10. The fifth and the seventh issues relate to the fourth defendant, who is the wife of the first defendant, and it is admitted that she is entitled on partition to a share, equal to that of the plaintiff; but on the other hand there must be deducted from that share the value of any stridhan, received by her as a gift from her father-in-law or her husband. Mr. Setlur, who appears for her, admits her liability to this deduction.
11. That is sufficient to dispose of the issues which have been raised, but Mr. Mankar has contended that if issues 3 and 4 arc found in favour of the second and third defendants, the plaintiffs children, a son and a daughter, should be added as parties to the suit and an enquiry should be directed as to the amount which should be allowed for the prospective ceremonies of the son and for the marriage of the daughter of the plaintiff.
12. I do not think that Mr. Mankar has made out sufficiently clearly that the plaintiff's children would be entitled to have any such sums set apart on a partition between their grandfather, father and uncles. The proposition is contrary to the answer of the Shastris given in Strange's Hindu Law, Volume 2, page 286, which relates to the exclusion of a nephew in a partition between brothers. The compiler of Strange's Hindu Law explains the answer of the Shastris by a reference to a passage in the Mitakshara, which expressly mentions brothers but makes no mention of brother's sons. That passage from Strange's Hindu Law appears to have been adopted as a correct statement of the law in West and Buhler at page 782, and Mr. Mankar has not been able to refer me to any authority differing from Strange, and 'West and Buhler on this point.

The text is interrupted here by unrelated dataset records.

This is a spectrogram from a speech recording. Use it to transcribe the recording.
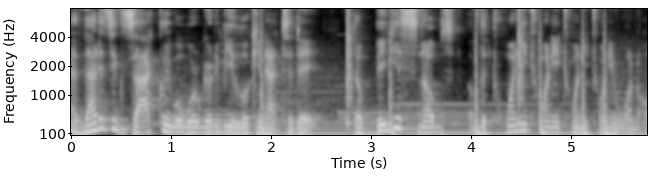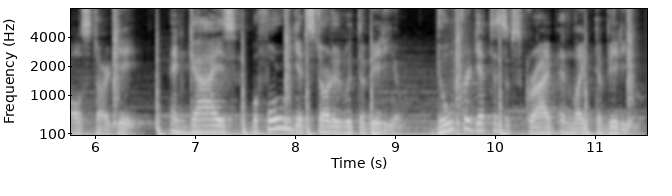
and that is exactly what we're going to be looking at today, the biggest snubs of the 2020-2021 All-Star Game. And guys, before we get started with the video, don't forget to subscribe and like the video.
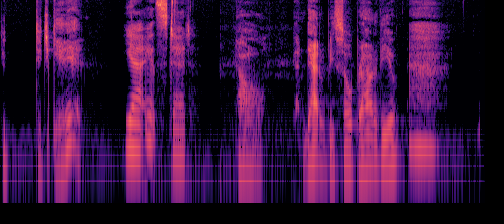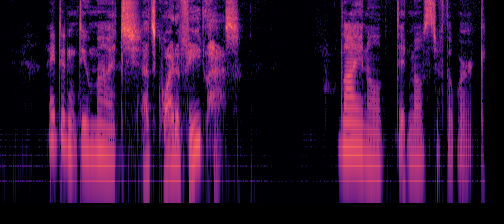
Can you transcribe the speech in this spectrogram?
Did, did you get it? Yeah, it's dead. Oh, Dad would be so proud of you. I didn't do much. That's quite a feat, lass. Lionel did most of the work.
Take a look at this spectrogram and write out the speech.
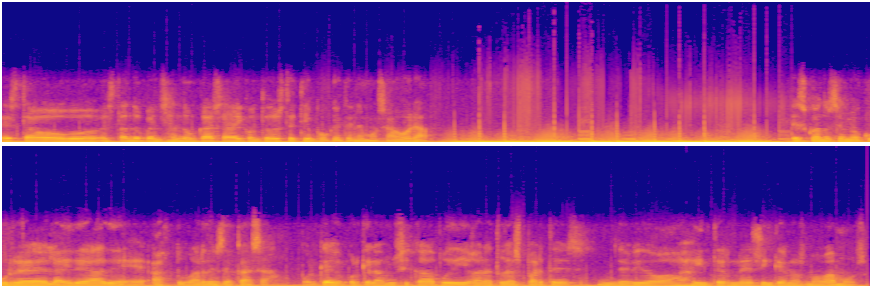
he estado estando pensando en casa y con todo este tiempo que tenemos ahora es cuando se me ocurre la idea de actuar desde casa. ¿Por qué? Porque la música puede llegar a todas partes debido a internet sin que nos movamos.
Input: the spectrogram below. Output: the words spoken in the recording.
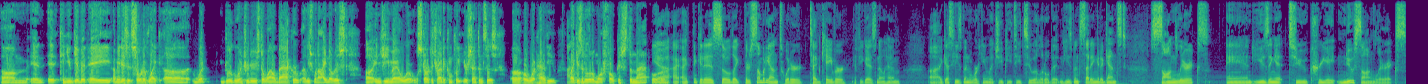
Um, and it, can you give it a? I mean, is it sort of like uh, what Google introduced a while back, or at least what I noticed uh, in Gmail, where it will start to try to complete your sentences uh, or what have you? Like, is it a little more focused than that? Or? Yeah, I, I, think it is. So, like, there's somebody on Twitter, Ted Caver, if you guys know him. Uh, I guess he's been working with GPT two a little bit, and he's been setting it against song lyrics and using it to create new song lyrics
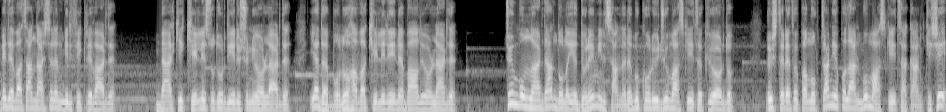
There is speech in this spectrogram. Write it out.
ne de vatandaşların bir fikri vardı. Belki kirli sudur diye düşünüyorlardı ya da bunu hava kirliliğine bağlıyorlardı. Tüm bunlardan dolayı dönem insanları bu koruyucu maskeyi takıyordu. Dış tarafı pamuktan yapılan bu maskeyi takan kişi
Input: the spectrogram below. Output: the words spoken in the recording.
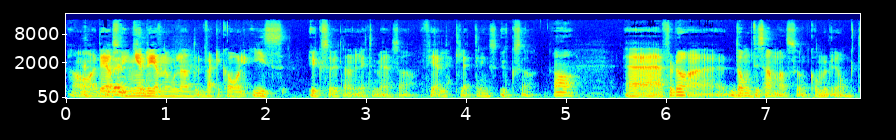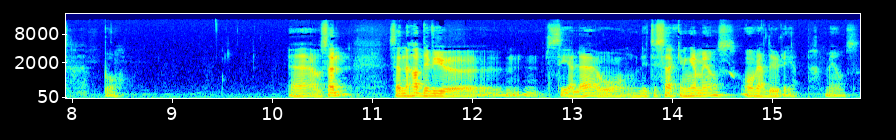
Ja, det är alltså ingen renodlad vertikal isyxa utan lite mer så fjällklättringsyxa. Ja. Eh, för då, de tillsammans så kommer du långt på. Eh, och sen, sen hade vi ju mm, sele och lite säkringar med oss. Och vi hade ju rep med oss.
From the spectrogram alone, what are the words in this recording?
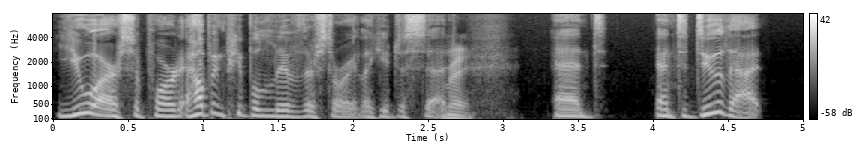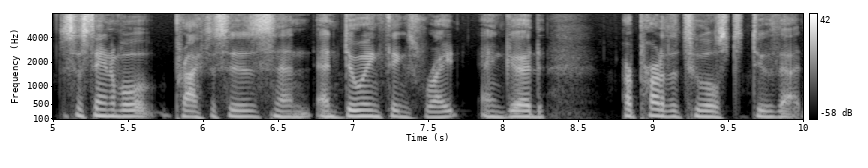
you are support helping people live their story, like you just said. Right. And and to do that, sustainable practices and and doing things right and good are part of the tools to do that,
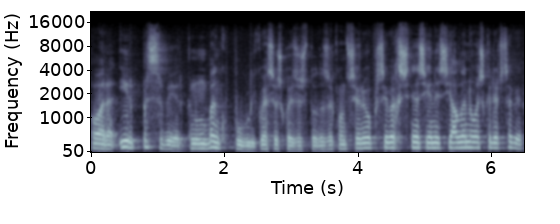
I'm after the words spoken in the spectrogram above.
Ora, ir perceber que num banco público essas coisas todas aconteceram, eu percebo a resistência inicial a não as querer saber.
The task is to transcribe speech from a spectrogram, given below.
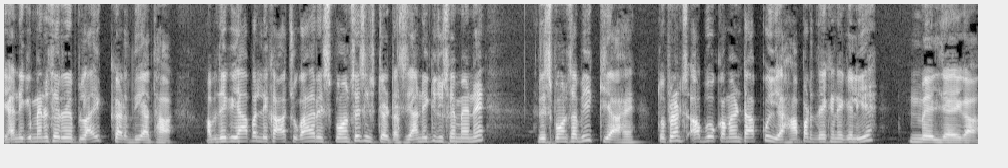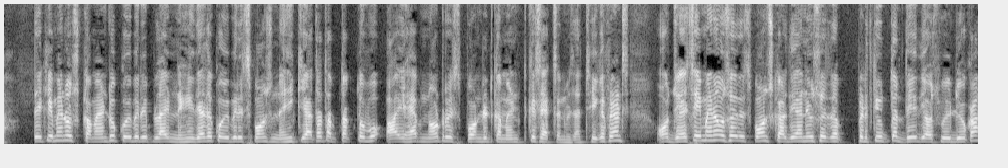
यानी कि मैंने उसे रिप्लाई कर दिया था। अब देखिए, यहाँ पर लिखा आ चुका है रिस्पॉन्सिस स्टेटस यानी कि जिसे मैंने रिस्पॉन्स अभी किया है। तो फ्रेंड्स अब वो कमेंट आपको यहाँ पर देखने के लिए मिल जाएगा। देखिए, मैंने उस कमेंट को कोई भी रिप्लाई नहीं दिया था, कोई भी रिस्पॉन्स नहीं किया था, तब तक तो वो I have not responded comment के सेक्शन में था, ठीक है फ्रेंड्स और जैसे ही मैंने उसे रिस्पॉन्स कर दिया, यानी उसे प्रत्युत्तर दे दिया उस वीडियो का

The right of the plaintiff's daughter to share would seem to depend upon similar considerations to that of the plaintiff's son; and as in the Mitakshara sisters are mentioned whose marriage ceremonies have to be provided for on a partition between brothers but no mention is made of nieces, I think by parity of reasoning the niece, i, e., in this case the plaintiff's daughter, would be excluded from a right to have the expenses of her marriage set apart from the joint family funds before partition is made between her grandfather, father and uncles.
13. There will, therefore, be a reference to the Commissioner in the terms mentioned in my judgment on the third and fourth issues and to ascertain the amount of stridhan to be deducted from the fourth defendant's share.
14. The costs up to date will come out of the family funds, Further costs and directions reserved.
15. Defendant 1 appointed Receiver of the family property without security and without remuneration to sell the shares and apply the proceeds towards satisfaction of Dharamsey's decree on the award and to mortgage the immoveable property for such further terms as may be necessary to satisfy the decree.